Copenhagen. You’ve probably heard the name of the Danish capital about a thousand times in the past month or two. Or maybe you haven’t, and it’s just starting to pop up in your local nightly newscast.
What happens at the United Nations Climate Change Conference in Copenhagen this month could very well alter the future of businesses and lifestyles around the globe. No matter where you fall on the spectrum of environmental concern (or if you’re on it at all), Copenhagen is going to be a big deal.
More than 10 years ago, countries around the world joined an international treaty, the United Nations Framework Convention on Climate Change (UNFCCC), working to reduce global warming and to cope with whatever temperature increases are inevitable. Representatives from these 192 countries will meet at the Conference to work toward a new treaty to replace the Kyoto Protocol, which expires in 2012.
The Convention on Climate Change establishes a setting to discuss legally binding means of addressing these issues, and it “recognizes that the climate system is a shared resource whose stability can be affected by industrial and other emissions of carbon dioxide and other greenhouse gases.”
The Copenhagen Diagnosis: 2°
The recently released Copenhagen Diagnosis is a compendium of the most current, peer-reviewed science behind climate change theory. Its research is an update of the information previously released in the groundbreaking Intergovernmental Panel on Climate Change’s (IPCC) Fourth Assessment Report published in 2007.
According to the Diagnosis, “The atmospheric CO2 concentration is more than 105 [parts per million] above its natural pre-industrial level. The present concentration is higher than at any time in the last 800,000 years, and potentially the last three to 20 million years.”
Additional findings from the report:
- Satellite and direct measurements now demonstrate that both the Greenland and Antarctic ice sheets are losing mass and contributing to sea level rise at an increasing rate.
- Sea level has risen more than 5 centimeters over the past 15 years, about 80 percent higher than IPCC projections from 2001. Accounting for ice-sheets and glaciers, global sea-level rise may exceed 1 meter by 2100, with a rise of up to 2 meters considered an upper limit by that time.
- In 2008, carbon dioxide emissions from fossil fuels were approximately 40 percent higher than those in 1990.
“The reconstruction of past climate reveals that recent warming in the Arctic and in the Northern Hemisphere is highly inconsistent with natural climate variability over the last 2000 years,” said Dr Alan Haywood, reader in paleoclimatology at the University of Leeds, U.K., and one of the authors of the Copenhagen Diagnosis.
The take-home message: The report concludes that global emissions must peak then decline rapidly within the next five to 10 years for the world to have a reasonable chance of avoiding the very worst impacts of climate change. This means that global temperature changes should not exceed a 2 degree Celsius increase above pre-industrial values.
OK, so all this jargon sounds great, but what does it mean for us?
Climate Change Policy and You
Even though polar bears on melting ice, and even Denmark, may seem too far away to be relevant to life here in the U.S., the decisions reached at the Conference will have resounding effects across the global economy.
The Diagnosis recommends that to stabilize the climate, “a decarbonized global society, with near-zero emissions of CO2 and other greenhouse gases, needs to be reached well within this century.
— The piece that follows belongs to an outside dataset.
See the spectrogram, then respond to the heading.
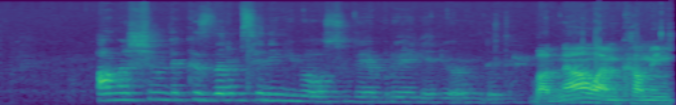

More specifically, the average annual per-capita emissions will have to shrink to well under 1 metric ton of CO2 by 2050.”
To put it in perspective, this figure is 80 to 95 percent below the per-capita emissions in developed nations (that’s the U.S.!) in 2000.
At this point in time, educated speculation is our only means of guessing, but one thing is for sure, change is in the air.
Governments have cautioned that the conference is unlikely to produce a binding agreement to substantially cut emissions of carbon dioxide and other gases at this point.
However, others disagree with this forecast. “To me, there is enough reason to have a sense of optimism right now that a deal could be made in Copenhagen that is not just a political deal, but is meaningful in terms of the scientific targets,” said Achim Steiner, director of the UN Environment Program.
“We just hope we can work together in a way to avoid the mistakes that we made that have created a large part of the problem that we face today,” said Senator Hillary Rodham Clinton.
Systems to mitigate carbon emissions may be put in place here in the U.S. New technologies and cleaner power will probably be in the mix with these adjustments. However, what will actually happen here at home is still part of a cloudy future.
Even if the environment doesn’t fall on your top 10 list of priorities, discussions about climate legislation at national and international levels will affect your lifestyle in the long run. The important factor is to be as educated as possible about the politics, policies and science at hand, and to decide what aspects are most important to you.
“Global climate change is by far the most complex issue we’ve taken on,” said Kevin Tuerff, president of EnviroMedia, a green marketing firm. “But we have faith Americans will contribute to the solution if they take time to understand the connection between our everyday lives as consumers and important issues like cap and trade being discussed in Copenhagen at the United Nations climate change conference.”